::: PROVIDED ENTRIES :::
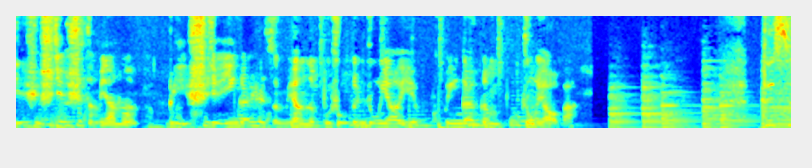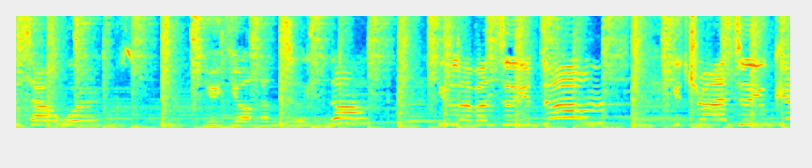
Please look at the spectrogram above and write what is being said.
也许世界是怎么样的，比世界应该是怎么样的，不说更重要，也不应该更不重要吧。You try until you can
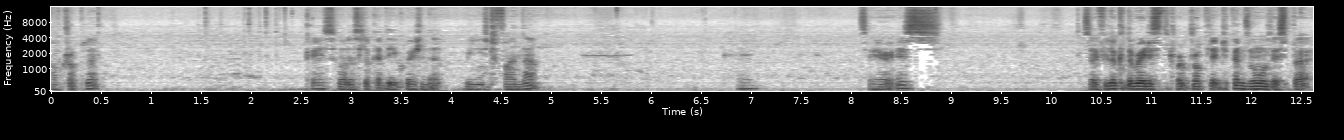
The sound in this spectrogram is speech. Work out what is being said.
of droplet. Okay, so let's look at the equation that we used to find that. Okay, so here it is. So if you look at the radius of the droplet, it depends on all this, but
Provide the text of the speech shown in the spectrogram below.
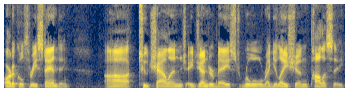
Article 3 standing uh, to challenge a gender based rule, regulation, policy?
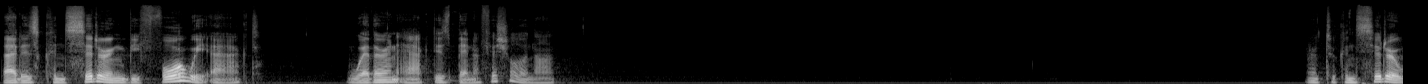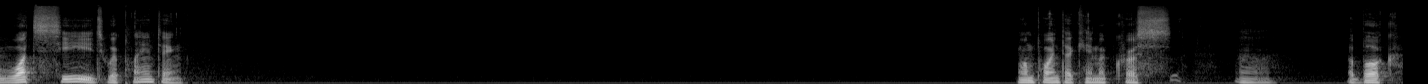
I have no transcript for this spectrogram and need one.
That is, considering before we act whether an act is beneficial or not. To consider what seeds we're planting. one point I came across uh, a book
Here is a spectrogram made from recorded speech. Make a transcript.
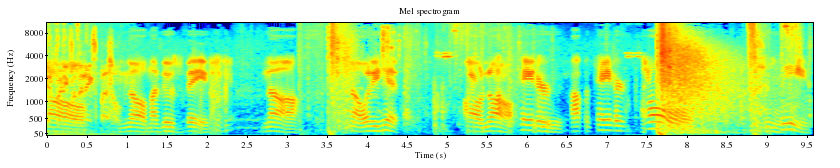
Get no. ready for the next battle. no, my dude's face. No, no, what did he hit? Oh no, Hot Potato, hot potato. oh, what's his face?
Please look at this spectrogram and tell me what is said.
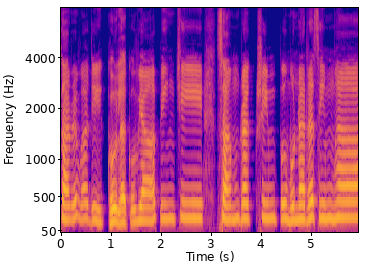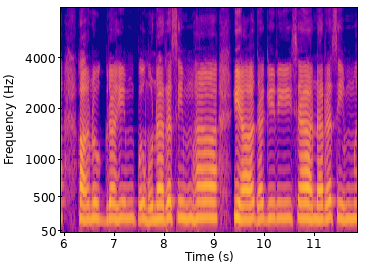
సర్వదిక్కులకు వ్యాపించి సంరక్షింపు మునరసింహ అనుగ్రహింపు మునరసింహ యాదగిరీశ నరసింహ.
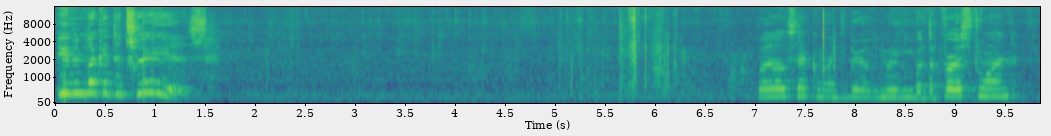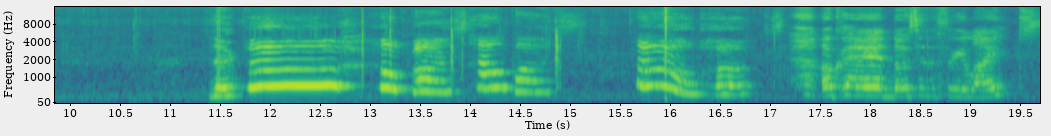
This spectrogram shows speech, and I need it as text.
Even look at the trees. Well, the second one's barely moving, but the first one, like, ah, help us, help us, help us. Okay, and those are the three lights.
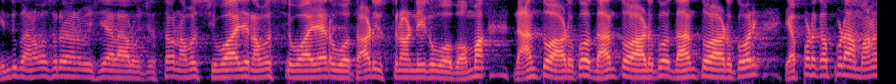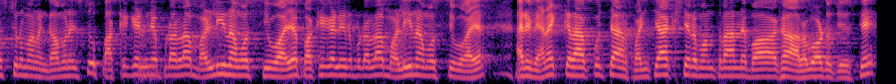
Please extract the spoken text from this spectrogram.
ఎందుకు అనవసరమైన విషయాలు ఆలోచిస్తావు? నమశివాయ నమశివాయ అని ఓ తాడు ఇస్తున్నాడు నీకు ఓ బొమ్మ. దాంతో ఆడుకో దాంతో ఆడుకో దాంతో ఆడుకో అని ఎప్పటికప్పుడు ఆ మనస్సును మనం గమనిస్తూ పక్కకి వెళ్ళినప్పుడల్లా మళ్ళీ నమశివాయ పక్కకి వెళ్ళినప్పుడల్లా మళ్ళీ నమశివాయ అని వెనక్కి లాక్కొచ్చి ఆ పంచాక్షర మంత్రాన్ని బాగా అలవాటు చేస్తే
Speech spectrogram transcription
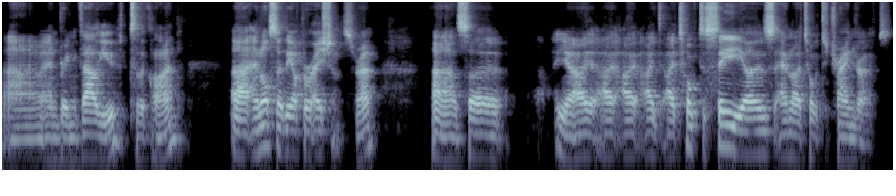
uh, and bring value to the client, uh, and also the operations, right? Uh, so yeah, I, I, I, I talk to CEOs and I talk to train drivers.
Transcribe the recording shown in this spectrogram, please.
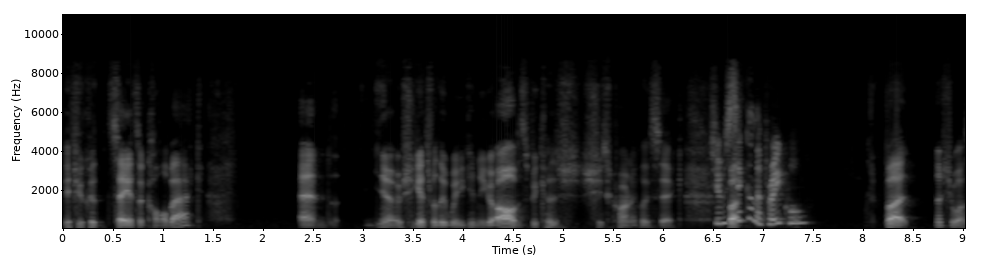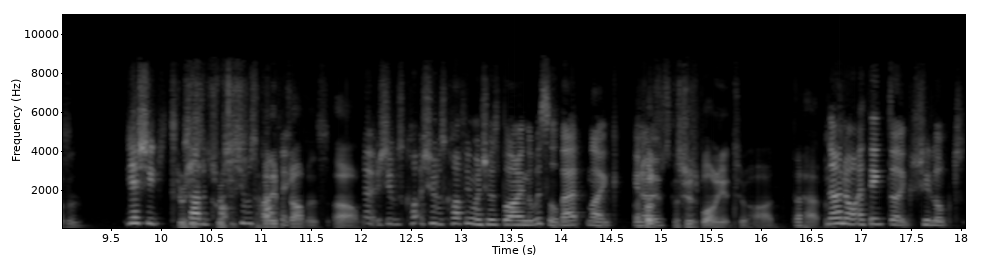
if you could say it's a callback, and you know she gets really weak, and you go, oh, it's because she's chronically sick. She was But- sick in the prequel. But no, she wasn't. Yeah, she She was started. she was just she was in coughing. pajamas. Oh, No, she was co- she was coughing when she was blowing the whistle. That like you I know. because she was blowing it too hard. That happens. No, no, I think like she looked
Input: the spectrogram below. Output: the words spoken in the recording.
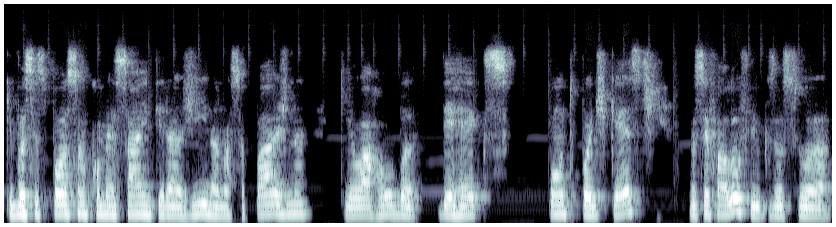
que vocês possam começar a interagir na nossa página, que é o arroba podcast. Você falou, Filcos, a sua,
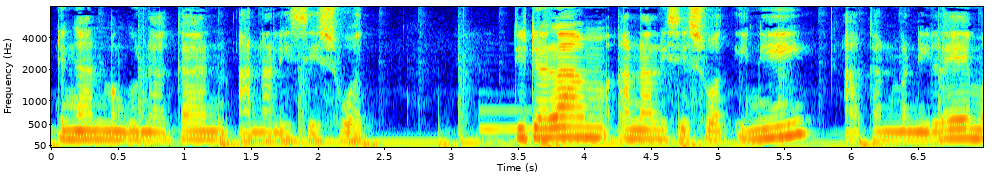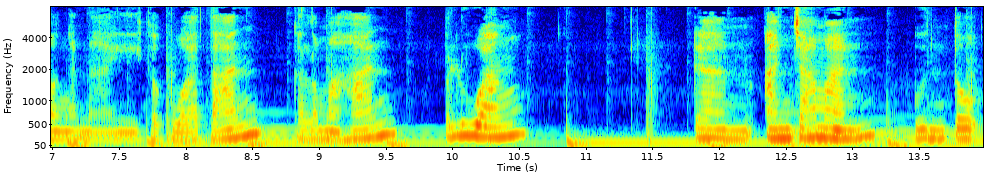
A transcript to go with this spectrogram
dengan menggunakan analisis SWOT. Di dalam analisis SWOT ini, akan menilai mengenai kekuatan, kelemahan, peluang, dan ancaman untuk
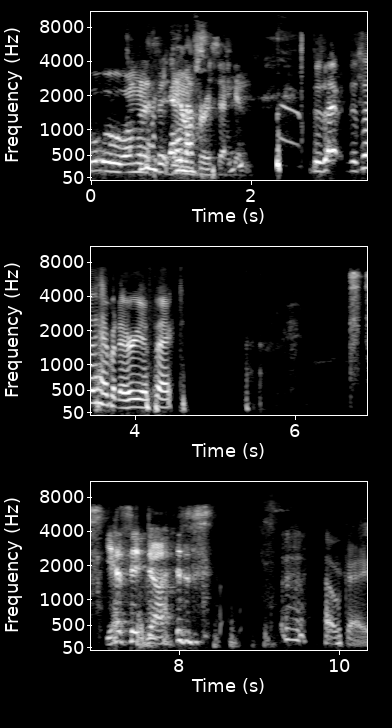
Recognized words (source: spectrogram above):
Ooh, I'm gonna sit down enough for a second. Does that does that have an area effect? Yes, it does. Okay.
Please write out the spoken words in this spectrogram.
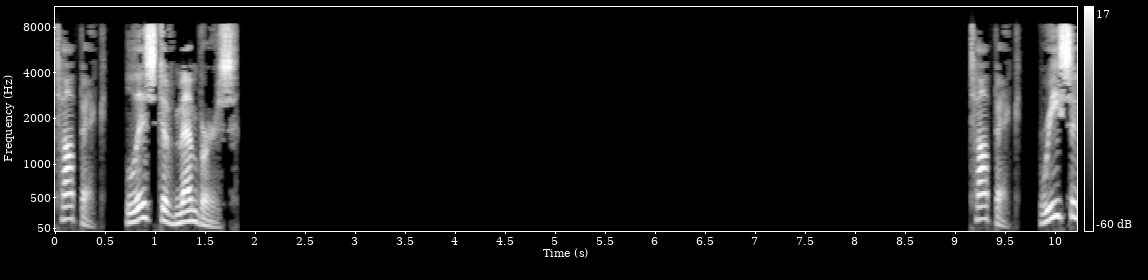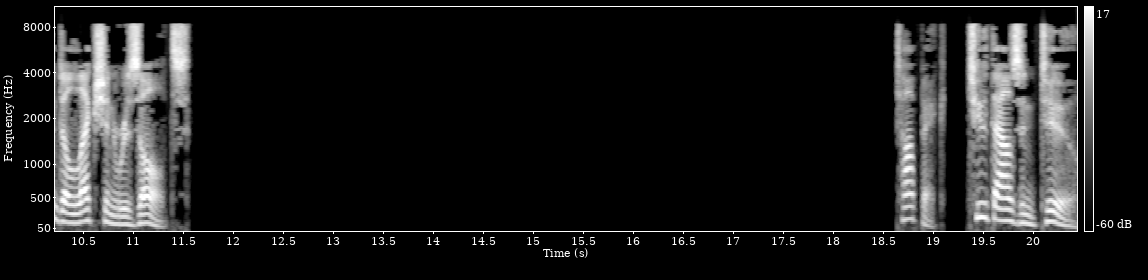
Topic: List of members. Recent election results. Topic. 2002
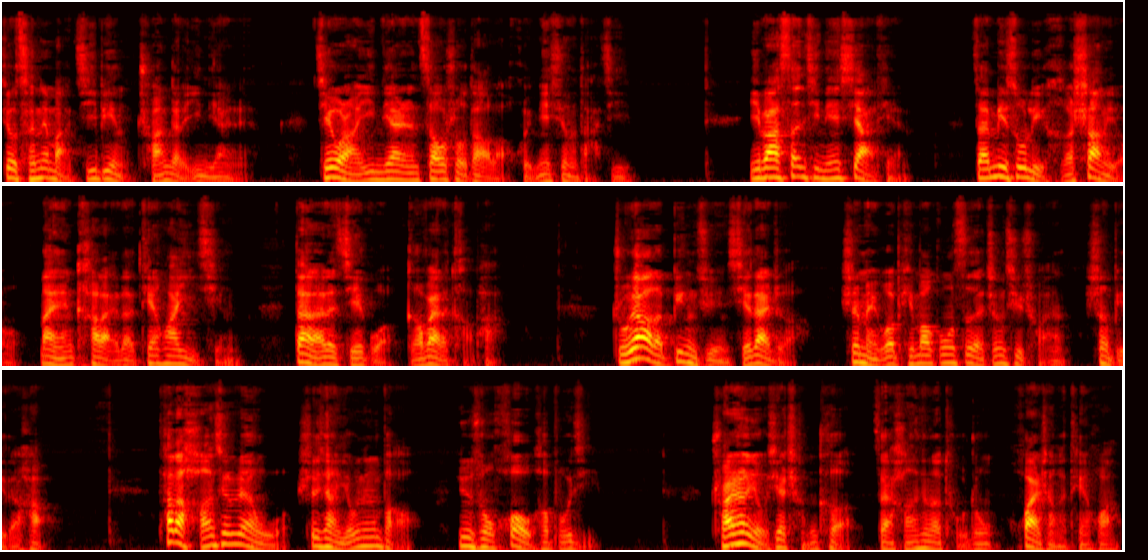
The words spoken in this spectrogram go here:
就曾经把疾病传给了印第安人。结果让印第安人遭受到了毁灭性的打击。1837年夏天，在密苏里河上游蔓延开来的天花疫情带来的结果格外的可怕。主要的病菌携带者是美国皮毛公司的蒸汽船“圣彼得号”，它的航行任务是向尤宁堡运送货物和补给。船上有些乘客在航行的途中患上了天花。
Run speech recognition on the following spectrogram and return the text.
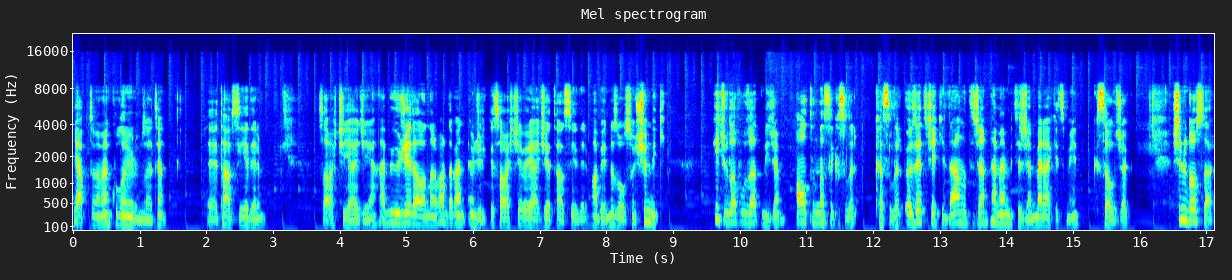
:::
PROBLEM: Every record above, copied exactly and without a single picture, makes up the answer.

FINAL ANSWER:
Please look at the spectrogram above and write what is being said.
也许世界是怎么样的，比世界应该是怎么样的，不说更重要，也不应该更不重要吧。You try until you can
The sound in this spectrogram is speech. Work out what is being said.
of droplet. Okay, so let's look at the equation that we used to find that. Okay, so here it is. So if you look at the radius of the droplet, it depends on all this, but
Provide the text of the speech shown in the spectrogram below.
Article 3 standing uh, to challenge a gender based rule, regulation, policy?
I have no transcript for this spectrogram and need one.
That is, considering before we act whether an act is beneficial or not. To consider what seeds we're planting. one point I came across uh, a book
Here is a spectrogram made from recorded speech. Make a transcript.
Get no. ready for the next battle. no, my dude's face. No, no, what did he hit? Oh no, Hot Potato, hot potato. oh, what's his face?
Please look at this spectrogram and tell me what is said.
సర్వదిక్కులకు వ్యాపించి సంరక్షింపు మునరసింహ అనుగ్రహింపు మునరసింహ యాదగిరీశ నరసింహ.
This spectrogram shows speech, and I need it as text.
Even look at the trees. Well, the second one's barely moving, but the first one, like, ah, help us, help us, help us. Okay, and those are the three lights.
Please extract the spoken text from this spectrogram.
ఎందుకు అనవసరమైన విషయాలు ఆలోచిస్తావు? నమశివాయ నమశివాయ అని ఓ తాడు ఇస్తున్నాడు నీకు ఓ బొమ్మ. దాంతో ఆడుకో దాంతో ఆడుకో దాంతో ఆడుకో అని ఎప్పటికప్పుడు ఆ మనస్సును మనం గమనిస్తూ పక్కకి వెళ్ళినప్పుడల్లా మళ్ళీ నమశివాయ పక్కకి వెళ్ళినప్పుడల్లా మళ్ళీ నమశివాయ అని వెనక్కి లాక్కొచ్చి ఆ పంచాక్షర మంత్రాన్ని బాగా అలవాటు చేస్తే
Speech spectrogram transcription
uh, and bring value to the client, uh, and also the operations, right? Uh, so yeah, I, I, I, I talk to CEOs and I talk to train drivers.
Transcribe the recording shown in this spectrogram, please.
if you could say it's a callback, and you know she gets really weak, and you go, oh, it's because she's chronically sick. She was But- sick in the prequel. But no, she wasn't. Yeah, she She was started. she was just she was in coughing. pajamas. Oh, No, she was co- she was coughing when she was blowing the whistle. That like you I know. because she was blowing it too hard. That happens. No, no, I think like she looked
Input: the spectrogram below. Output: the words spoken in the recording.
que vocês possam começar a interagir na nossa página, que é o arroba podcast. Você falou, Filcos, a sua,
A transcript to go with this spectrogram
dengan menggunakan analisis SWOT. Di dalam analisis SWOT ini, akan menilai mengenai kekuatan, kelemahan, peluang, dan ancaman untuk
Recognized words (source: spectrogram above):
Ooh, I'm gonna sit down enough for a second. Does that does that have an area effect? Yes, it does. Okay.
Please write out the spoken words in this spectrogram.
Topic: List of members. Recent election results. Topic. 2002
The words spoken in this spectrogram go here:
就曾经把疾病传给了印第安人。结果让印第安人遭受到了毁灭性的打击。1837年夏天，在密苏里河上游蔓延开来的天花疫情带来的结果格外的可怕。主要的病菌携带者是美国皮毛公司的蒸汽船“圣彼得号”，它的航行任务是向尤宁堡运送货物和补给。船上有些乘客在航行的途中患上了天花。
Run speech recognition on the following spectrogram and return the text.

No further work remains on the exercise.